Broadly, this means as long as you are collecting condition monitoring data, you are in a good position to introduce AI to your maintenance operation. Not only can the right technology sit neatly atop your existing condition monitoring system, it will also streamline time-consuming processes and boost overall efficiency.

By the same token, if you are not collecting condition monitoring data yet, this is a great time to start. A condition monitoring and predictive maintenance strategies approach flows naturally into an AI-driven approach, so the initial investment of resources will continue to pay dividends into the future.

Asking the Right Questions About Implementing AI

It is worth stressing that AI is a means to an end rather than an end-goal. If you are considering introducing AI into your maintenance approach, make sure you are doing it for the right reasons. That means asking the right questions and setting the right goals. It also means assessing existing operations to see whether you already have the necessary infrastructure to support an AI layer.

The first step to implementing AI is building a strong condition monitoring program, with data collection as the foundation. If you are already collecting data on your assets, buildings or equipment, you are in a good position to start introducing AI. If you do not have a condition monitoring approach in place, this is the time to develop one.

Most teams will likely need to work with experts to create the AI layer and to customize the AI tools to best meet the needs of the facility. The foundational layer, though, remains the same for every facility. Collecting and analyzing condition monitoring data is a proven means of improving machine productivity and extending asset life spans. 

When used correctly, AI can deepen and extend the reach of condition monitoring programs. The result? Continuous improvement and an ever better use of resources. 

Seize the Opportunity

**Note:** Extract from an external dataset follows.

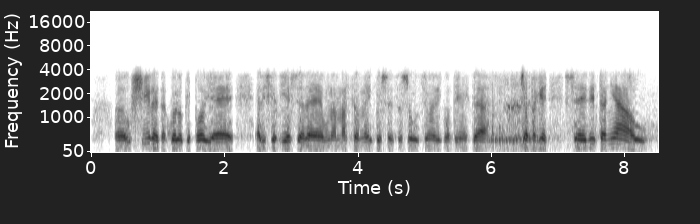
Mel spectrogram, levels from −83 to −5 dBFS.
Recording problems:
phone-call audio; poor line; nothing above 3.5 kHz
traffic noise; noticeable; throughout; 15 dB below the speech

This transition to AI-enhanced operations is inevitable; the question is not if but when. Thus, the time to act is now. By embracing AI, plants commit to a future of innovation, resilience and leadership. The journey toward AI integration may be complex, but the rewards—enhanced performance, reduced costs and a sustainable competitive advantage—are too significant to ignore. The future is here and now. Let’s seize the opportunity to redefine what is possible in plant maintenance and operations.